Our next encounter in Matthew is:
But the Pharisees said, “It is by the prince of demons that he drives out demons.” (Matt. 9:32-34 NIV)
Don’t you just hear Satan laughing in the remarks of the Pharisees? Remember how Satan waits to attack Jesus “until the next opportunity came”? Here is one of the many opportunities where Satan uses human beings as mouthpieces to snarl at and mock Jesus. So, here’s something to think about: Satan uses others to get to you. Jesus was down range of Satan using others to attack Him on many occasions and it will be no different with you. The Pharisees here are being completely illogical (Why would Satan destroy his own works?) and in grave peril (attributing to Satan what God is doing is the “unpardonable sin”) so it makes no sense from a human perspective.
But in the spiritual realm, it fits. Anytime Satan can demean, belittle, question, cast doubt, or sabotage you and your calling with another person’s mouth, he’ll do it. Pride, anger, envy, fear in the other person is the perfect open door that Satan comes through and uses to his advantage. Let’s look at one time where Satan used one of Jesus’ closest followers:
From that time on Jesus began to explain to his disciples that he must go to Jerusalem and suffer many things at the hands of the elders, the chief priests and the teachers of the law, and that he must be killed and on the third day be raised to life.

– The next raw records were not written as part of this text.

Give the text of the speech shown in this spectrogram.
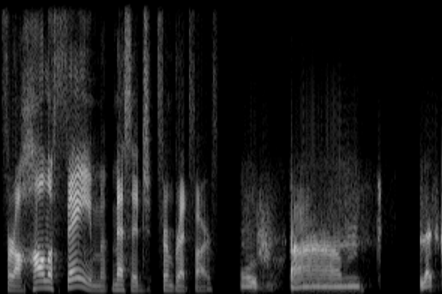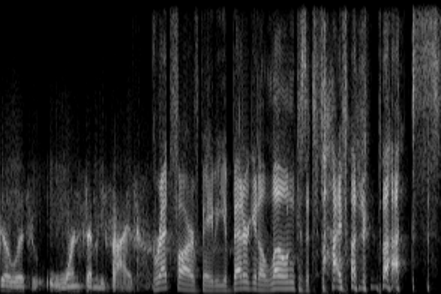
for a Hall of Fame message from Brett Favre? Oof. Um, let's go with 175. Brett Favre, baby, you better get a loan because it's five hundred bucks.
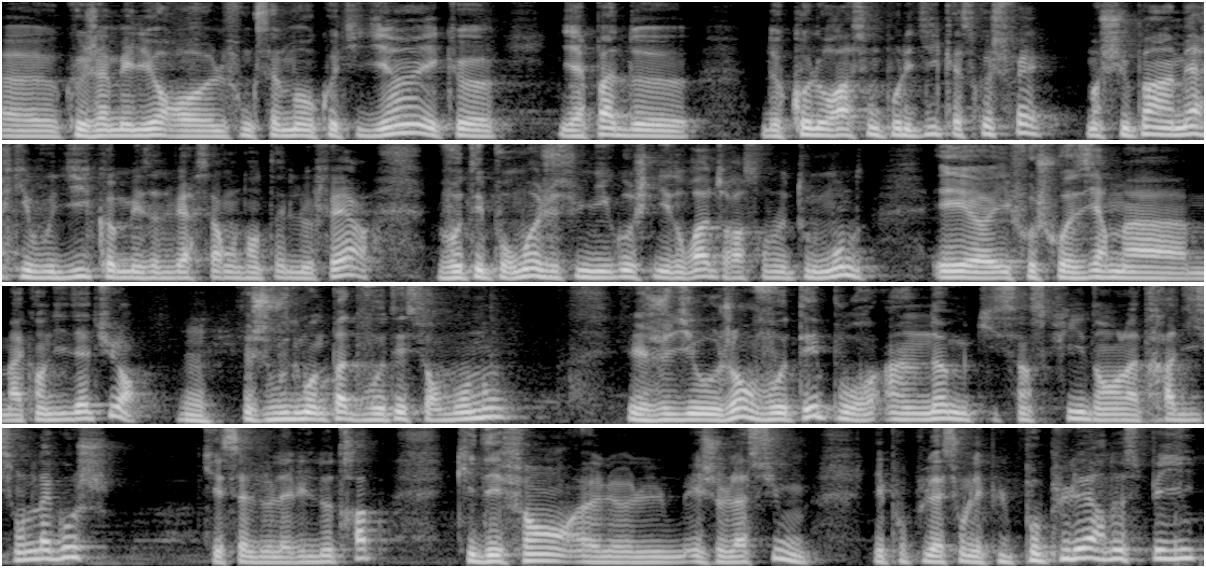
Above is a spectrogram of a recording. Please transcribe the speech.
euh, que j'améliore le fonctionnement au quotidien et qu'il n'y a pas de, coloration politique à ce que je fais. Moi, je ne suis pas un maire qui vous dit, comme mes adversaires ont tenté de le faire, votez pour moi, je suis ni gauche ni droite, je rassemble tout le monde et il faut choisir ma, candidature. Mmh. Je ne vous demande pas de voter sur mon nom. Et je dis aux gens, votez pour un homme qui s'inscrit dans la tradition de la gauche, qui est celle de la ville de Trappes, qui défend, euh, et je l'assume, les populations les plus populaires de ce pays,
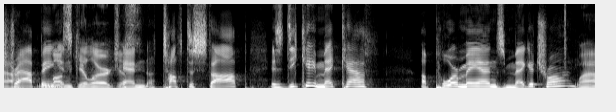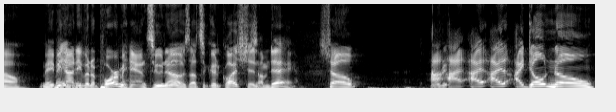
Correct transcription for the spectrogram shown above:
and strapping, muscular, and, just- and tough to stop. Is DK Metcalf a poor man's Megatron? Wow. Maybe, Maybe. not even a poor man's. Who knows? That's a good question. someday. So I, I, I, I don't know.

Peter took him aside and began to rebuke him. “Never, Lord!” he said. “This shall never happen to you!”
Jesus turned and said to Peter, “Get behind me, Satan! You are a stumbling block to me; you do not have in mind the concerns of God, but merely human concerns.” (Matt. 16:21-23 NIV)
Peter was well-intentioned with Jesus. Who wouldn’t want to dissuade your best Friend from pursuing such a horrible end? But Peter missed the part about Jesus being raised to life, and the fear of His death opened up a door for Satan to enter and insinuate that Jesus did not need to go to the cross to fulfill His mission. But Jesus had clearly stated, "For even the Son of Man did not come to be served, but to serve, and to give his life as a ransom for many." (Mark 10:45)
Let’s examine another follower whom Satan used:
Now the Festival of Unleavened Bread, called the Passover, was approaching, and the chief priests and the teachers of the law were looking for some way to get rid of Jesus, for they were afraid of the people. Then Satan entered Judas, called Iscariot, one of the Twelve. And Judas went to the chief priests and the officers of the temple guard and discussed with them how he might betray Jesus. They were delighted and agreed to give him money. He consented, and watched for an opportunity to hand Jesus over to them when no crowd was present. (Luke 22:1-6 NIV)
There’s that word “opportunity” again. This time, Satan did not use fear but doubt in the heart of Judas to get what he wanted: Jesus arrested and killed. Judas has begun to doubt Jesus’ mission. Jesus had not used His mighty power to destroy the Roman oppression of Israel; all Judas saw was Jesus using His power to raise the dead, heal the sick and drive out demons.
Judas may have thought to himself: Fine use of your power there Jesus, but what about using it against those Romans? They are the greater evil! Use Your mighty power to conquer them! The crowds are always clamoring for your attention. You need to turn your attention to the Romans and their abuses. I would love to see you wipe their arrogant smiles right off their faces once and for all.
Satan entered Judas, perhaps deceiving Judas into thinking that he could force Jesus’ hand. Judas may have reasoned that when He was finally handed over to the Romans, Jesus would demonstrate all of His power to benefit the oppressed Jewish people. Jesus would free Himself from His captors and then free His fellow Jews. This, as we know, did not happen. Jesus’ mission was to impart a new heart, not a new government. Judas’ remorse over what he did drove him to suicide. His guilt and shame were just too much when he found out Jesus was not going to deliver the Jews from the Romans, but had delivered Himself to be crucified. Satan laughed many times in those final days, as Judas was swinging in the trees and Jesus bled on that cross.
On that Sunday morning, however, the laughter stopped.
Satan can use friends, family, disgruntled strangers and anyone to go after you. Most of the time, the person doesn’t even know he or she is being used by Satan to get to you. But your reaction should be the same: Pray for wisdom as to where those hurtful words or actions are coming from. Remember Satan’s endgame: to destroy you and anyone he can along the way. He will use any means necessary. Reclaim your heritage as a child of God and move forward. Then, PRAY:
Prayer softens your heart, opens you up to God’s healing and consoling presence, and allows you to have compassion on those who have hurt you. Besides, Satan hates it when we show mercy and see others as ourselves.
We all need prayer, a Savior and infinite patience with one another.
We will continue looking in Matthew as to how Jesus dealt with the enemy in upcoming blogs. May His Word comfort, guide and direct you!